Each record, word for word and stripped of pictures, is what the answer should contain.

Dataset records:
● ● ● ● ● ● ●

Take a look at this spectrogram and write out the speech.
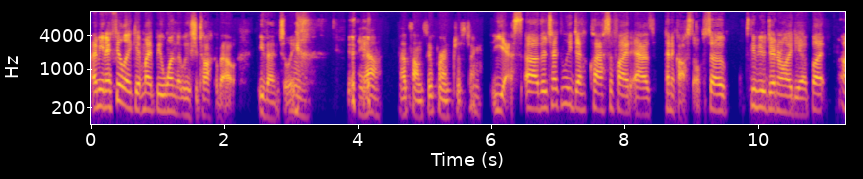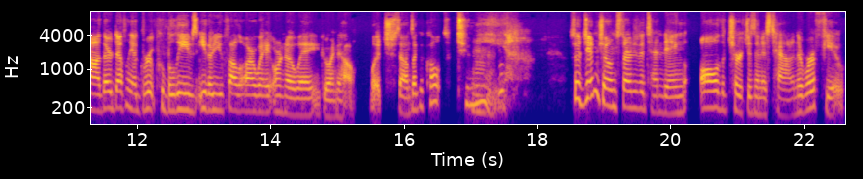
I mean, I feel like it might be one that we should talk about eventually. Mm. yeah. That sounds super interesting. Yes, uh, they're technically de- classified as Pentecostal. So to give you a general idea, but uh, they're definitely a group who believes either you follow our way or no way, you're going to hell, which sounds like a cult to me. So Jim Jones started attending all the churches in his town, and there were a few.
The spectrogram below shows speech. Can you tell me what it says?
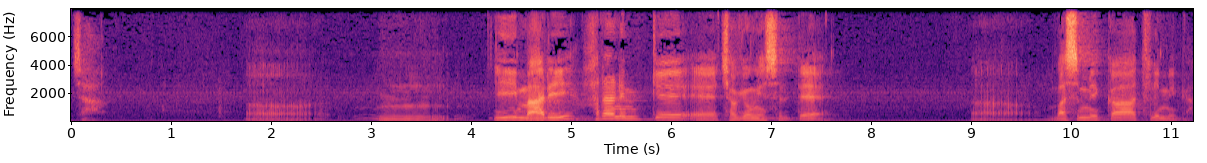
자, 어, 음, 이 말이 하나님께 적용했을 때 어, 맞습니까? 틀립니까?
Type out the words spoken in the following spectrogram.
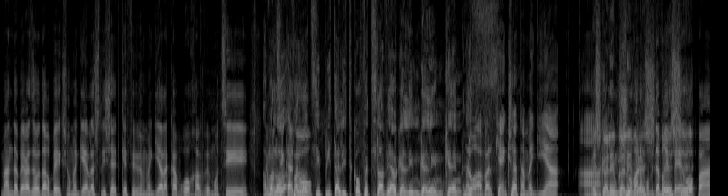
מה, נדבר על זה עוד הרבה, כשהוא מגיע לשליש ההתקפי ומגיע לקו רוחב ומוציא, אבל לא, ומוציא אבל כדור, לא ציפית לתקוף את סלאביה גלים גלים, כן? לא, אז- אבל כן כשאתה מגיע, אה, יש גלים גלים שוב אנחנו ויש- מדברים ויש, אה, באירופה,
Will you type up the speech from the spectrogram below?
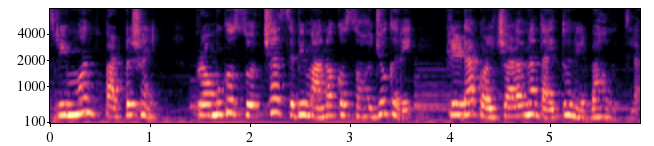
ଶ୍ରୀମନ୍ତ ପାଟଶାଣୀ ପ୍ରମୁଖ ସ୍ୱେଚ୍ଛାସେବୀମାନଙ୍କ ସହଯୋଗରେ କ୍ରୀଡ଼ା ପରିଚାଳନା ଦାୟିତ୍ୱ ନିର୍ବାହ ହୋଇଥିଲା।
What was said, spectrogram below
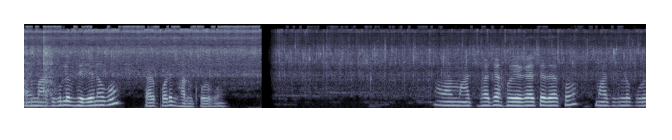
আমি মাছগুলো ভেজে নেব, তারপরে ঝাল করব। আমার মাছ ভাজা হয়ে গেছে, দেখো। মাছগুলো পুরো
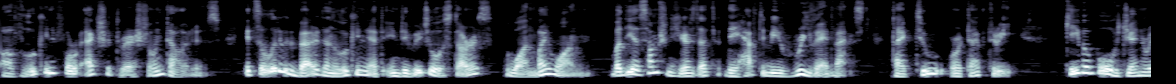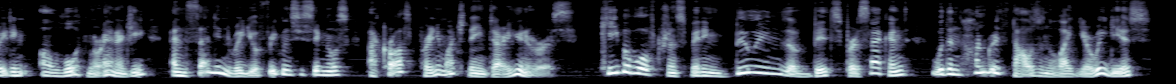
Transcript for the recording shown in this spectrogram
of looking for extraterrestrial intelligence. It's a little bit better than looking at individual stars one by one. But the assumption here is that they have to be really advanced, type 2 or type 3, capable of generating a lot more energy and sending radio frequency signals across pretty much the entire universe. Capable of transmitting billions of bits per second within 100,000 light year radius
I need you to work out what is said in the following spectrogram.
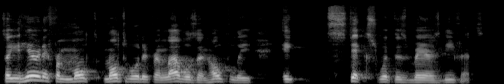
So you're hearing it from mul- multiple different levels, and hopefully it sticks with this Bears defense.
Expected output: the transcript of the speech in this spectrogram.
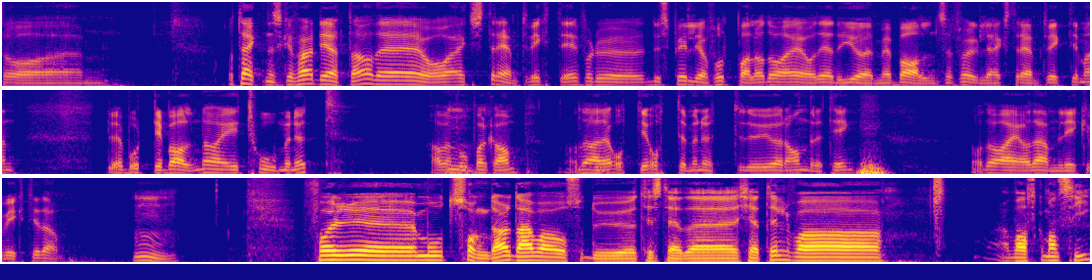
Um, og tekniske ferdigheter det er jo ekstremt viktig, for du, du, spiller jo fotball, og da er jo det du gjør med ballen, selvfølgelig ekstremt viktig. Men du er borti ballen da i to minutter av en mm. fotballkamp. Og da er det 88 minutter du gjør andre ting. Og da er jo dem like viktige, dem. Mm. For uh, mot Sogndal, der var også du til stede, Kjetil. Hva, hva skal man si?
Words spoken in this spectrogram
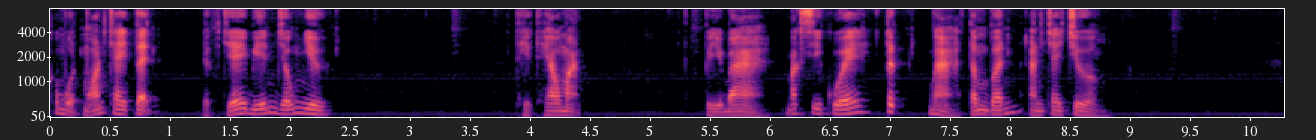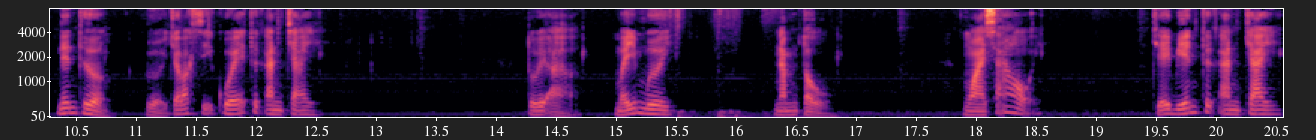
Có một món chay tịnh được chế biến giống như thì theo mặn. Vì bà, bác sĩ Quế, tức bà tâm vấn ăn chay trường. Nên thường gửi cho bác sĩ Quế thức ăn chay. Tôi ở mấy mươi năm tù. Ngoài xã hội, chế biến thức ăn chay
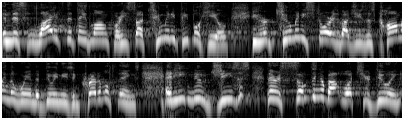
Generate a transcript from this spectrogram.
in this life that they longed for. He saw too many people healed. He heard too many stories about Jesus calming the wind of doing these incredible things. And he knew, Jesus, there is something about what you're doing.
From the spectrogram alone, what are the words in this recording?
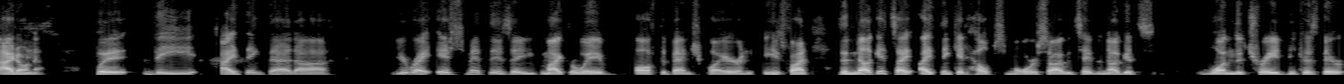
I don't know. But the I think that uh you're right. Ish Smith is a microwave off the bench player and he's fine. The Nuggets, I, I think it helps more. So I would say the Nuggets won the trade because they're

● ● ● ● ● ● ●

**ANSWER SECTION**
Take a look at this spectrogram and write out the speech.
I mean, I feel like it might be one that we should talk about eventually. Mm. yeah. That sounds super interesting. Yes, uh, they're technically de- classified as Pentecostal. So to give you a general idea, but uh, they're definitely a group who believes either you follow our way or no way, you're going to hell, which sounds like a cult to me. So Jim Jones started attending all the churches in his town, and there were a few.
The spectrogram below shows speech. Can you tell me what it says?
자, 어, 음, 이 말이 하나님께 적용했을 때 어, 맞습니까? 틀립니까?
Type out the words spoken in the following spectrogram.
מה, נדבר על זה עוד הרבה, כשהוא מגיע לשליש ההתקפי ומגיע לקו רוחב ומוציא, אבל לא, ומוציא אבל כדור, לא ציפית לתקוף את סלאביה גלים גלים, כן? לא, אז- אבל כן כשאתה מגיע, אה, יש גלים גלים שוב אנחנו ויש- מדברים ויש, אה, באירופה,
Will you type up the speech from the spectrogram below?
ଶ୍ରୀମନ୍ତ ପାଟଶାଣୀ ପ୍ରମୁଖ ସ୍ୱେଚ୍ଛାସେବୀମାନଙ୍କ ସହଯୋଗରେ କ୍ରୀଡ଼ା ପରିଚାଳନା ଦାୟିତ୍ୱ ନିର୍ବାହ ହୋଇଥିଲା।
What was said, spectrogram below
আমি মাছগুলো ভেজে নেব, তারপরে ঝাল করব। আমার মাছ ভাজা হয়ে গেছে, দেখো। মাছগুলো পুরো
Transcript for the recording shown in this spectrogram
of looking for extraterrestrial intelligence. It's a little bit better than looking at individual stars one by one. But the assumption here is that they have to be really advanced, type 2 or type 3, capable of generating a lot more energy and sending radio frequency signals across pretty much the entire universe. Capable of transmitting billions of bits per second within 100,000 light year radius
I need you to work out what is said in the following spectrogram.
So you're hearing it from mul- multiple different levels, and hopefully it sticks with this Bears defense.
Expected output: the transcript of the speech in this spectrogram.
Um, og tekniske ferdigheter det er jo ekstremt viktig, for du, du, spiller jo fotball, og da er jo det du gjør med ballen, selvfølgelig ekstremt viktig. Men du er borti ballen da i to minutter av en mm. fotballkamp. Og da er det 88 minutter du gjør andre ting. Og da er jo dem like viktige, dem. Mm. For uh, mot Sogndal, der var også du til stede, Kjetil. Hva, hva skal man si?
Words spoken in this spectrogram
Có một món chay tịnh được chế biến giống như thì theo mặn. Vì bà, bác sĩ Quế, tức bà tâm vấn ăn chay trường. Nên thường gửi cho bác sĩ Quế thức ăn chay. Tôi ở mấy mươi năm tù. Ngoài xã hội, chế biến thức ăn chay
Generate a transcript from this spectrogram.
in this life that they longed for. He saw too many people healed. He heard too many stories about Jesus calming the wind of doing these incredible things. And he knew, Jesus, there is something about what you're doing.
From the spectrogram alone, what are the words in this recording?
I don't know. But the I think that uh you're right. Ish Smith is a microwave off the bench player and he's fine. The Nuggets, I, I think it helps more. So I would say the Nuggets won the trade because they're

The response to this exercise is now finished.